Ignoring the pictures, copy the data exactly.

• • • • • • •

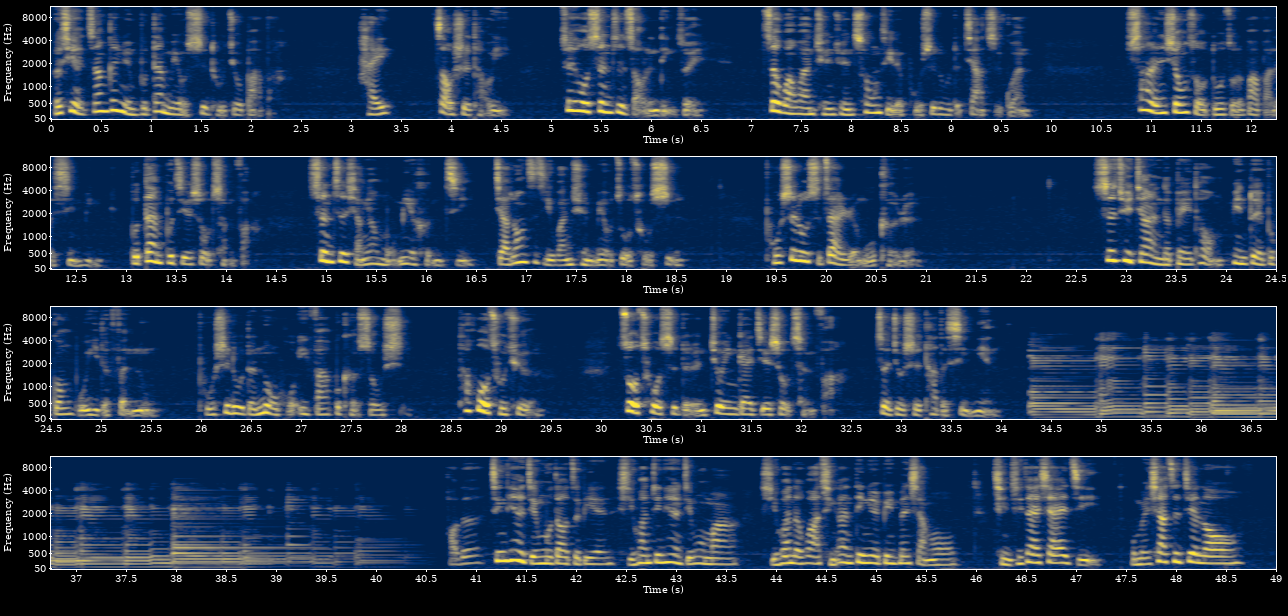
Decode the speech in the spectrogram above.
而且张根源不但没有试图救爸爸，还肇事逃逸，最后甚至找人顶罪，这完完全全冲击了蒲世路的价值观。杀人凶手夺走了爸爸的性命，不但不接受惩罚，甚至想要抹灭痕迹，假装自己完全没有做错事。蒲世路实在忍无可忍，失去家人的悲痛，面对不公不义的愤怒，蒲世路的怒火一发不可收拾。他豁出去了，做错事的人就应该接受惩罚，这就是他的信念。好的，今天的节目到这边。喜欢今天的节目吗？喜欢的话，请按订阅并分享哦。请期待下一集，我们下次见喽。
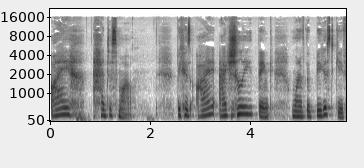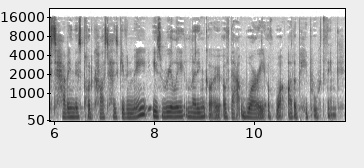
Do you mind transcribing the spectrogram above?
I had to smile because I actually think one of the biggest gifts having this podcast has given me is really letting go of that worry of what other people think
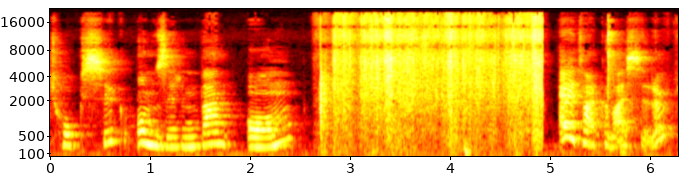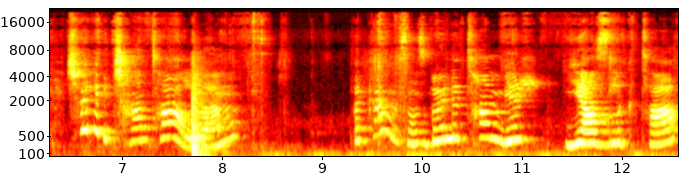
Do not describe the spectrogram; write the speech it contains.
çok şık. 10 üzerinden 10. Evet arkadaşlarım, şöyle bir çanta aldım. Bakar mısınız? Böyle tam bir yazlıkta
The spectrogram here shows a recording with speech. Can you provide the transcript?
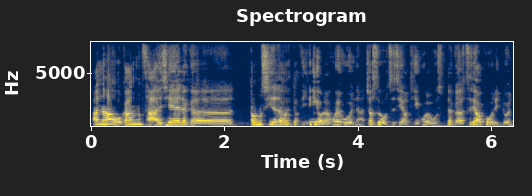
啊。然后我刚刚查一些那个东西的都都一定有人会问啊，就是我之前有提过的无那个资料库理论。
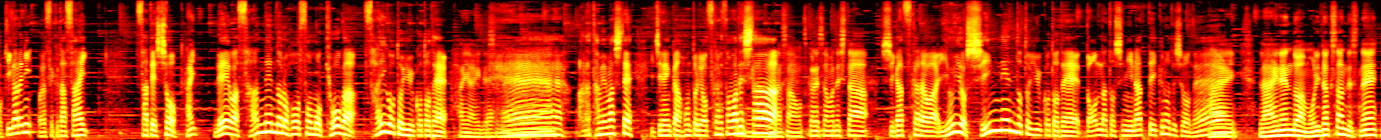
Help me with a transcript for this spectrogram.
お気軽にお寄せください。さて師匠、はい、令和3年度の放送も今日が最後ということで。早いですね、えー、改めまして1年間本当にお疲れ様でした。皆さんお疲れ様でした。4月からはいよいよ新年度ということでどんな年になっていくのでしょうね。はい。来年度は盛りだくさんですね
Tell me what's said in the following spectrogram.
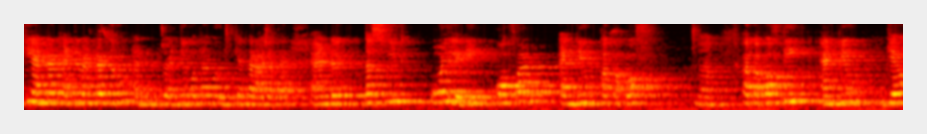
he enter enter enter the room and जो एंट्री होता है वो रूम के अंदर आ जाता है। And the sweet old lady offer Andrew a cup of uh, a cup of tea and you gave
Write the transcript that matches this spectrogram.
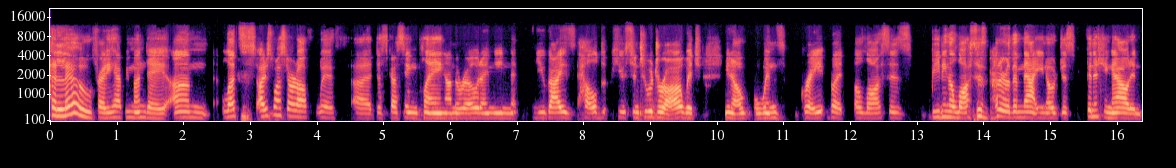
Hello, Freddy. Happy Monday. Um, let's. I just want to start off with uh, discussing playing on the road. I mean, you guys held Houston to a draw, which you know, win's great, but a loss is beating a loss is better than that, you know, just finishing out. And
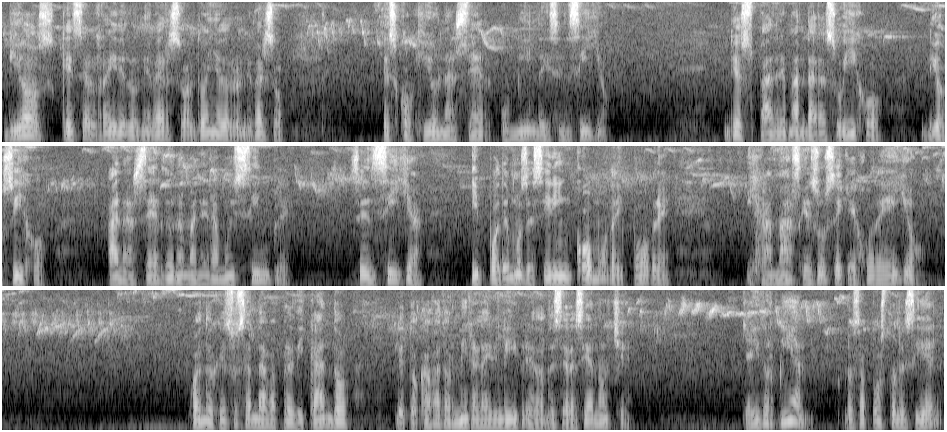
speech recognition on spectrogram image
Dios, que es el Rey del universo, el dueño del universo, escogió nacer humilde y sencillo. Dios Padre mandara a su Hijo, Dios Hijo, a nacer de una manera muy simple, sencilla y podemos decir incómoda y pobre. Y jamás Jesús se quejó de ello. Cuando Jesús andaba predicando, le tocaba dormir al aire libre donde se le hacía noche. Y ahí dormían los apóstoles y él.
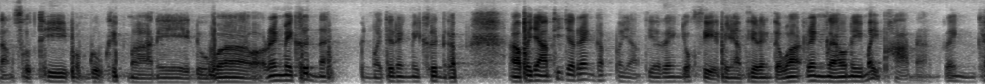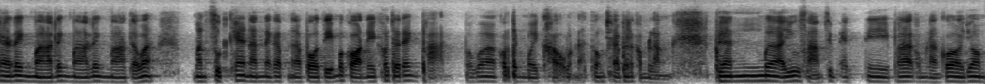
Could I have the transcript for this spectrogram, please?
หลังสุดที่ผมดูคลิปมานี่ดูว่าเร่งไม่ขึ้นนะเป็นมวยที่เร่งไม่ขึ้นนะครับพยายามที่จะเร่งครับพยายามที่จะเร่งยกสี่พยายามที่เร่งแต่ว่าเร่งแล้วนี่ไม่ผ่านนะเร่งแค่เร่งมาเร่งมาเร่งมา แต่ว่ามันสุดแค่นั้นนะครับนะปกติเมื่อก่อนนี้เขาจะเร่งผ่าน เพราะว่าเขาเป็นมวยเข่านะต้องใช้พละกำลัง เพราะฉะนั้นเมื่ออายุ 31 นี่พละกำลังก็ย่อม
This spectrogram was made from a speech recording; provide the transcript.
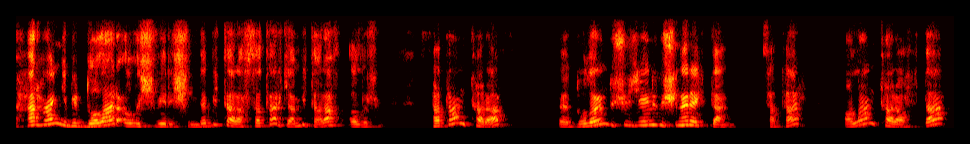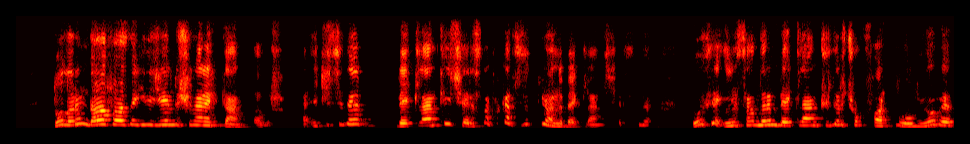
herhangi bir dolar alışverişinde bir taraf satarken bir taraf alır. Satan taraf e, doların düşeceğini düşünerekten satar. Alan taraf da doların daha fazla gideceğini düşünerekten alır. Yani ikisi de beklenti içerisinde fakat zıt yönlü beklenti içerisinde. Dolayısıyla insanların beklentileri çok farklı oluyor ve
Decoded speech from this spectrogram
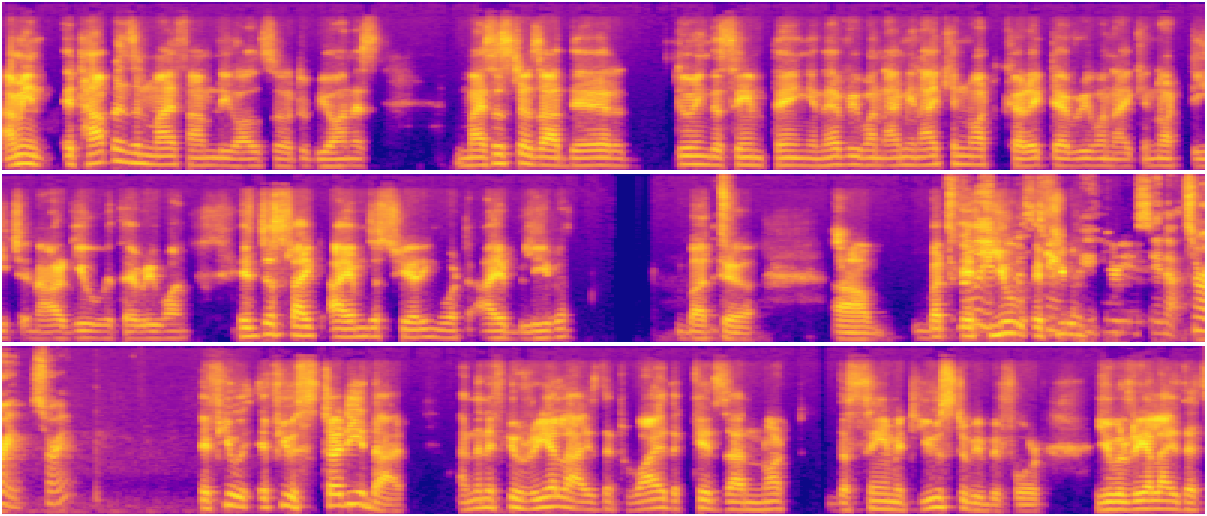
I mean, it happens in my family also, to be honest. My sisters are there doing the same thing, and everyone, I mean, I cannot correct everyone, I cannot teach and argue with everyone. It's just like I am just sharing what I believe in. But, uh, um, but really if you if you hear you say that, sorry, sorry. If you if you study that, and then if you realize that why the kids are not the same it used to be before, you will realize that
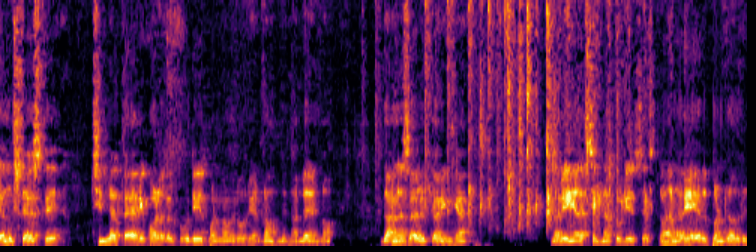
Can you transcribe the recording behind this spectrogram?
யங்ஸ்டர்ஸ்க்கு சின்ன தயாரிப்பாளர்களுக்கு உதவி பண்ணுங்கிற ஒரு எண்ணம் வந்து நல்ல எண்ணம். தான சார் இருக்காருங்க நிறைய சின்ன ப்ரொடியூசர்ஸ்க்குலாம் நிறைய ஹெல்ப் பண்ணுறவர்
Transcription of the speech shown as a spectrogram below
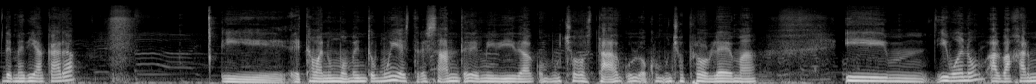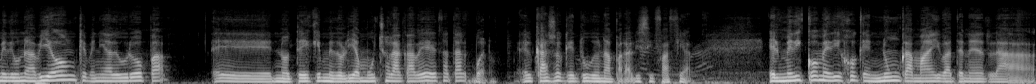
de media cara y estaba en un momento muy estresante de mi vida, con muchos obstáculos, con muchos problemas. Y, bueno, al bajarme de un avión que venía de Europa, eh, noté que me dolía mucho la cabeza, tal. Bueno, el caso que tuve una parálisis facial. El médico me dijo que nunca más iba a tener la-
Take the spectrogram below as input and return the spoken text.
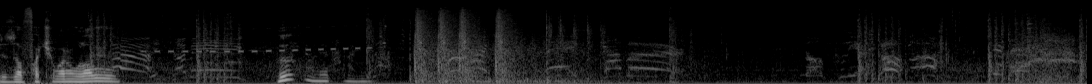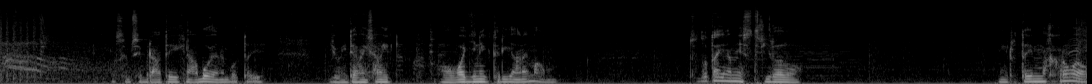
Máš? Zafačovanou hlavu. Hm. Musím si brát jejich náboje, nebo tady... Že oni tam mají samý hovadiny, který já nemám. Co to tady na mě střílelo? Někdo tady machroval.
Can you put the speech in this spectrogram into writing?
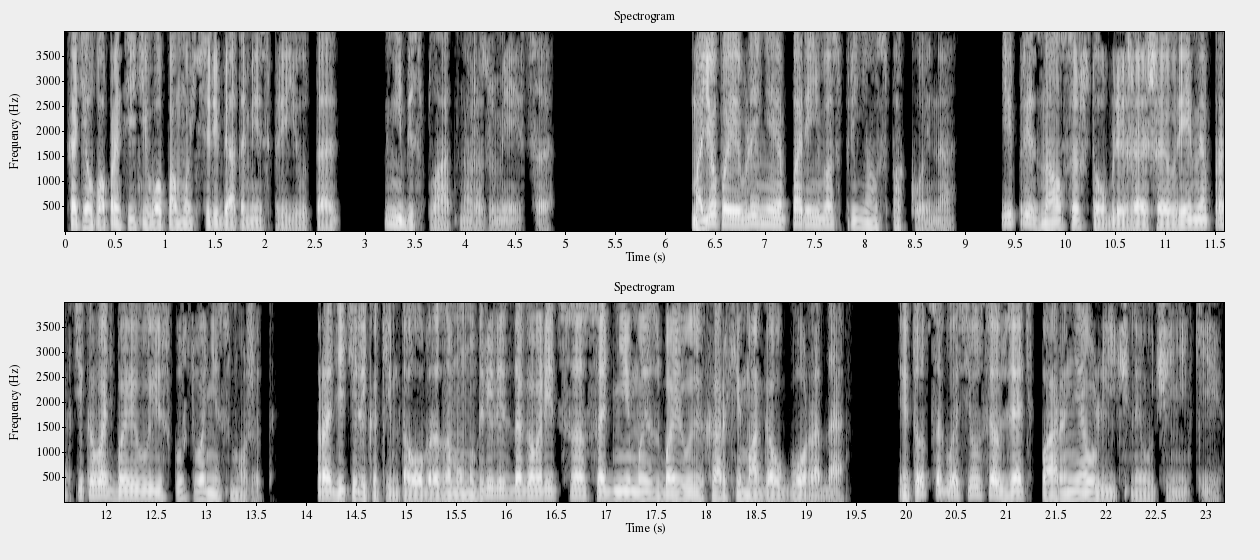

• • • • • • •

> **RESPONSE TO THE EXERCISE**
Decode the speech in the spectrogram above.
而且张根源不但没有试图救爸爸，还肇事逃逸，最后甚至找人顶罪，这完完全全冲击了蒲世路的价值观。杀人凶手夺走了爸爸的性命，不但不接受惩罚，甚至想要抹灭痕迹，假装自己完全没有做错事。蒲世路实在忍无可忍，失去家人的悲痛，面对不公不义的愤怒，蒲世路的怒火一发不可收拾。他豁出去了，做错事的人就应该接受惩罚，这就是他的信念。好的，今天的节目到这边。喜欢今天的节目吗？喜欢的话，请按订阅并分享哦。请期待下一集，我们下次见喽。
Do you mind transcribing the spectrogram above?
I had to smile because I actually think one of the biggest gifts having this podcast has given me is really letting go of that worry of what other people think
Do not describe the spectrogram; write the speech it contains.
çok şık. 10 üzerinden 10. Evet arkadaşlarım, şöyle bir çanta aldım. Bakar mısınız? Böyle tam bir yazlıkta
The spectrogram here shows a recording with speech. Can you provide the transcript?
啊。然后我刚刚查一些那个东西的都都一定有人会问啊，就是我之前有提过的无那个资料库理论。
Help me with a transcript for this spectrogram.
お気軽にお寄せください。さて師匠、はい、令和3年度の放送も今日が最後ということで。早いですね、えー、改めまして1年間本当にお疲れ様でした。皆さんお疲れ様でした。4月からはいよいよ新年度ということでどんな年になっていくのでしょうね。はい。来年度は盛りだくさんですね
Tell me what's said in the following spectrogram.
he enter enter enter the room and जो एंट्री होता है वो रूम के अंदर आ जाता है। And the sweet old lady offer Andrew a cup of uh, a cup of tea and you gave
Write the transcript that matches this spectrogram.
Hello, Freddy. Happy Monday. Um, let's. I just want to start off with uh, discussing playing on the road. I mean, you guys held Houston to a draw, which you know, win's great, but a loss is beating a loss is better than that, you know, just finishing out. And
speech recognition on spectrogram image
Dios, que es el Rey del universo, el dueño del universo, escogió nacer humilde y sencillo. Dios Padre mandara a su Hijo, Dios Hijo, a nacer de una manera muy simple, sencilla y podemos decir incómoda y pobre. Y jamás Jesús se quejó de ello. Cuando Jesús andaba predicando, le tocaba dormir al aire libre donde se le hacía noche. Y ahí dormían los apóstoles y él.
Could I have the transcript for this spectrogram, please?
หลังสุดที่ผมดูคลิปมานี่ดูว่าเร่งไม่ขึ้นนะเป็นมวยที่เร่งไม่ขึ้นนะครับพยายามที่จะเร่งครับพยายามที่จะเร่งยกสี่พยายามที่เร่งแต่ว่าเร่งแล้วนี่ไม่ผ่านนะเร่งแค่เร่งมาเร่งมาเร่งมา แต่ว่ามันสุดแค่นั้นนะครับนะปกติเมื่อก่อนนี้เขาจะเร่งผ่าน เพราะว่าเขาเป็นมวยเข่านะต้องใช้พละกำลัง เพราะฉะนั้นเมื่ออายุ 31 นี่พละกำลังก็ย่อม
This spectrogram was made from a speech recording; provide the transcript.
herhangi bir dolar alışverişinde bir taraf satarken bir taraf alır. Satan taraf e, doların düşeceğini düşünerekten satar. Alan taraf da doların daha fazla gideceğini düşünerekten alır. Yani ikisi de beklenti içerisinde fakat zıt yönlü beklenti içerisinde. Dolayısıyla insanların beklentileri çok farklı oluyor ve
Decoded speech from this spectrogram
I mean, it happens in my family also, to be honest. My sisters are there doing the same thing, and everyone, I mean, I cannot correct everyone, I cannot teach and argue with everyone. It's just like I am just sharing what I believe in. But, uh, um, but really if you if you hear you say that, sorry, sorry. If you if you study that, and then if you realize that why the kids are not the same it used to be before, you will realize that
Can you transcribe the recording behind this spectrogram?
யங்ஸ்டர்ஸ்க்கு சின்ன தயாரிப்பாளர்களுக்கு உதவி பண்ணுங்கிற ஒரு எண்ணம் வந்து நல்ல எண்ணம். தான சார் இருக்காருங்க நிறைய சின்ன ப்ரொடியூசர்ஸ்க்குலாம் நிறைய ஹெல்ப் பண்ணுறவர்
Transcription of the speech shown as a spectrogram below
de media cara y estaba en un momento muy estresante de mi vida, con muchos obstáculos, con muchos problemas. Y, bueno, al bajarme de un avión que venía de Europa, eh, noté que me dolía mucho la cabeza, tal. Bueno, el caso que tuve una parálisis facial. El médico me dijo que nunca más iba a tener la-
Take the spectrogram below as input and return the spoken text.
Máš? Zafačovanou hlavu. Hm. Musím si brát jejich náboje, nebo tady... Že oni tam mají samý hovadiny, který já nemám. Co to tady na mě střílelo? Někdo tady machroval.
Can you put the speech in this spectrogram into writing?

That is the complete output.